Today is the second in the Mend It May mini series exploring “Why Mend?” (you can find the first one here) and today it’s all about landfill…!
It’s a bit of no-brainer really, but one of the most important reasons for mending things is to keep them out of landfill.
Every year, in the UK we send about 350,000 tonnes of clothes (worth about £140 million) to landfill, and we generate over 1.5 million tonnes of e-waste (electronic waste) a year, which equates to about 20kg each *shocked face emoticon*.
Admittedly not all of these garments and products would have had a repairable problem, but I’m willing to bet that a significant majority of them would have been fixable and could have been kept in use with a simple mend or two.
So why does it matter?
I think the general consensus is that landfill is not a great thing. The gases that are produced by the decomposing matter, as well as the materials that leach into the ground and the waterways, can all have deleterious effects on health of the people living nearby, as well as the impact they have on the health of the wider planet. Add to that the fact that it is estimated that we will run out of landfill space here in the UK by 2018, and it starts to become clear just how important it is that we reduce the amount of ‘stuff’ going to landfill.

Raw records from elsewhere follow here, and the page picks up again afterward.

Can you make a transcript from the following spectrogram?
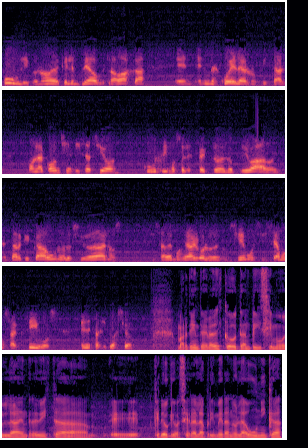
público, ¿no? de aquel empleado que trabaja en, en una escuela, en un hospital. Con la concientización cubrimos el espectro de lo privado, intentar que cada uno de los ciudadanos, si sabemos de algo, lo denunciemos y seamos activos en esta situación. Martín, te agradezco tantísimo la entrevista. Eh, creo que será la primera, no la única,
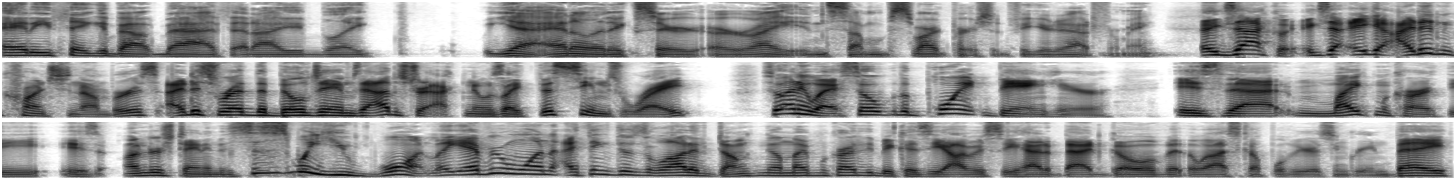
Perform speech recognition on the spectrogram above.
anything about math and I'm like, yeah, analytics are, are right and some smart person figured it out for me. Exactly. Exactly. I didn't crunch the numbers. I just read the Bill James abstract and it was like, this seems right. So anyway, so the point being here is that Mike McCarthy is understanding this. This is what you want. Like everyone, I think there's a lot of dunking on Mike McCarthy because he obviously had a bad go of it the last couple of years in Green Bay.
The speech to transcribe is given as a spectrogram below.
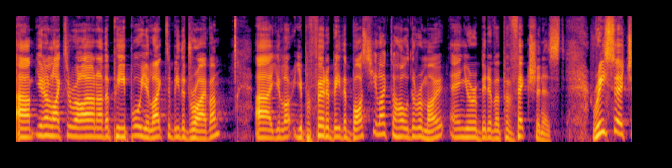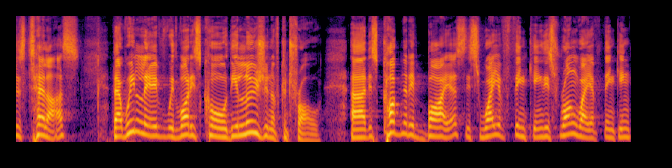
Um, you don't like to rely on other people. You like to be the driver. Uh, you, lo- you prefer to be the boss. You like to hold the remote, and you're a bit of a perfectionist. Researchers tell us that we live with what is called the illusion of control. Uh, this cognitive bias, this way of thinking, this wrong way of thinking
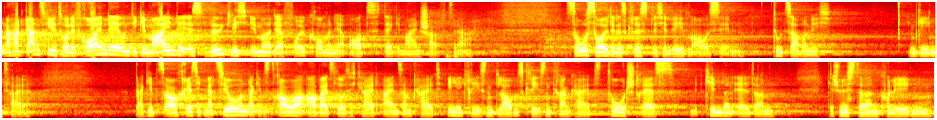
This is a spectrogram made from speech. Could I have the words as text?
man hat ganz viele tolle Freunde und die Gemeinde ist wirklich immer der vollkommene Ort der Gemeinschaft. Ja. So sollte das christliche Leben aussehen. Tut es aber nicht. Im Gegenteil. Da gibt es auch Resignation, da gibt es Trauer, Arbeitslosigkeit, Einsamkeit, Ehekrisen, Glaubenskrisen, Krankheit, Tod, Stress mit Kindern, Eltern, Geschwistern, Kollegen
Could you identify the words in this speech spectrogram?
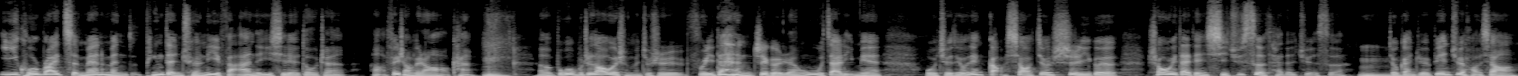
Equal Rights Amendment 平等权利法案的一系列斗争啊，非常非常好看。嗯，呃，不过不知道为什么，就是 Freedan 这个人物在里面，我觉得有点搞笑，就是一个稍微带点喜剧色彩的角色。嗯，就感觉编剧好像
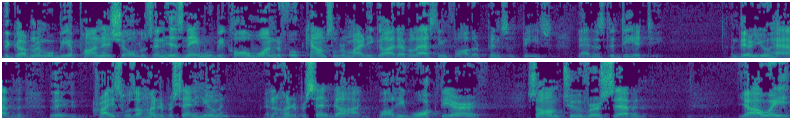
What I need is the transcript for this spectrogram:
The government will be upon his shoulders, and his name will be called Wonderful, Counselor, Mighty God, Everlasting Father, Prince of Peace. That is the deity. And there you have the, Christ was 100% human and 100% God while he walked the earth. Psalm 2, verse 7 Yahweh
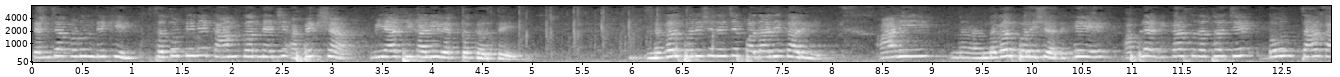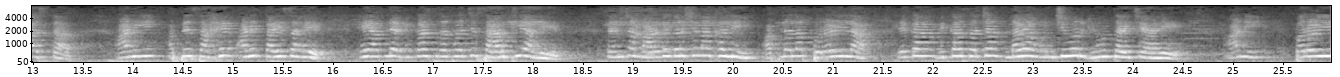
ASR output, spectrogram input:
त्यांच्याकडून देखील सतोटीने काम करण्याची अपेक्षा मी या ठिकाणी व्यक्त करते. नगर परिषदेचे पदाधिकारी आणि न- नगर परिषद हे आपल्या विकास रथाचे दोन चाक असतात. आणि आपले साहेब आणि ताई साहेब हे आपल्या विकास रथाचे सारथी आहेत. त्यांच्या मार्गदर्शनाखाली आपल्याला परळीला एका विकासाच्या नव्या उंचीवर घेऊन जायचे आहे आणि परळी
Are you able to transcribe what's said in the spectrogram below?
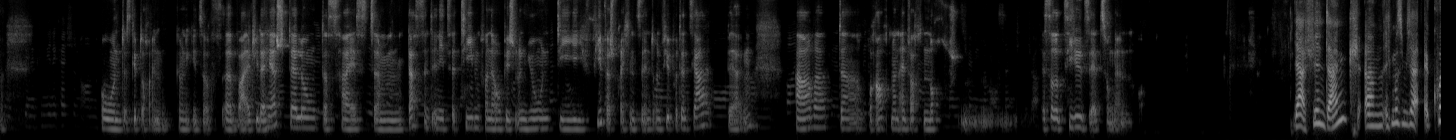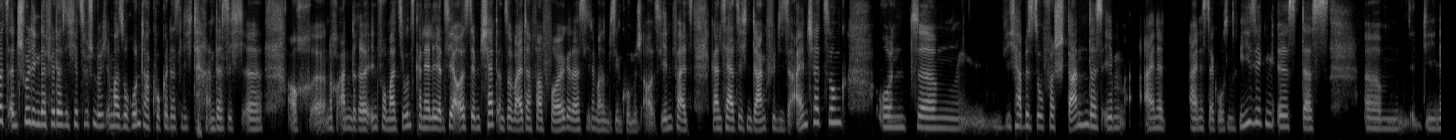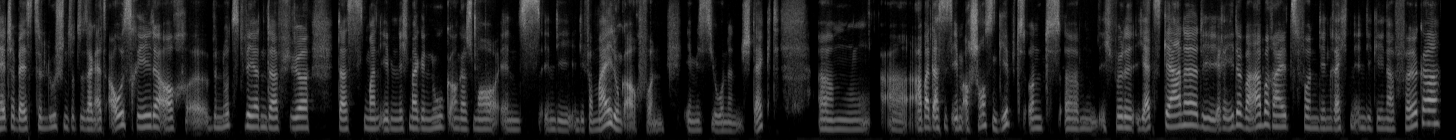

And this is where repair and mending comes in.
By mending our broken things, we are keeping them in use for longer and reducing the amount going to landfill. I’ve been trying to find out if there any statistics that estimate what proportion of the things in landfill could have been repaired, but have drawn a blank. I’m guessing it is probably higher than we would like to think.
Recycling our clothes, and the components of our e-waste is great, and absolutely should be done when they are at the end of their life, but by mending something, we can extend that life quite considerably, often with some pretty simple fixes. I’ve patched both pairs of my jeans two or three times now over the last year, and hubby has managed to keep our hard working washing machine going by replacing some brushes for the grand cost of about £3!
I completely understand that sometimes things just don’t seem worth repairing. When consumer goods are cheaper than they have ever been, and skill levels for repair probably at their lowest, it can seem too daunting and too expensive to even attempt to mend things. Often the easiest (and sometimes the cheapest) option, is to bin it and buy a new one.
But it doesn’t have to be this way. We can choose to take on a repair as an act of defiance, a protest if you like, against our throwaway culture.
We can choose to repair and learn new skills as we go along (see the Mend It May-Resources post for some good places to start). And if it really feels too hard, there are community repair initiatives like Repair Cafes springing up all over the UK (and in fact the world), where we can take our broken things and get help mending them. I’ll be discussing all of these issues in future posts during Mend It May-stay tuned..!
There really is very little excuse for broken things ending up in landfill, especially if a simple fix is all that is needed. There is help out there if you don’t feel able to tackle it yourself, or if you can’t access that help, then sometimes things can be donated, or at the very least recycled.
I’m hoping to be able to do some kind of informal Mend It May audit at the end of the month, and get an estimate of how many things we have collectively managed to mend, and possibly keep out of landfill. So if you’re joining in and mending this May, do keep a note of what you’ve mended!
If you are looking for support, motivation and help with your mending, do check out the Mend It May Facebook group-it really is becoming a wonderful community.
If you are looking for Repair events near you, then take a look at the Mend It May What’s On Guide.
And lastly, don’t forget to show your support for all things mending by taking the Mend It May pledge!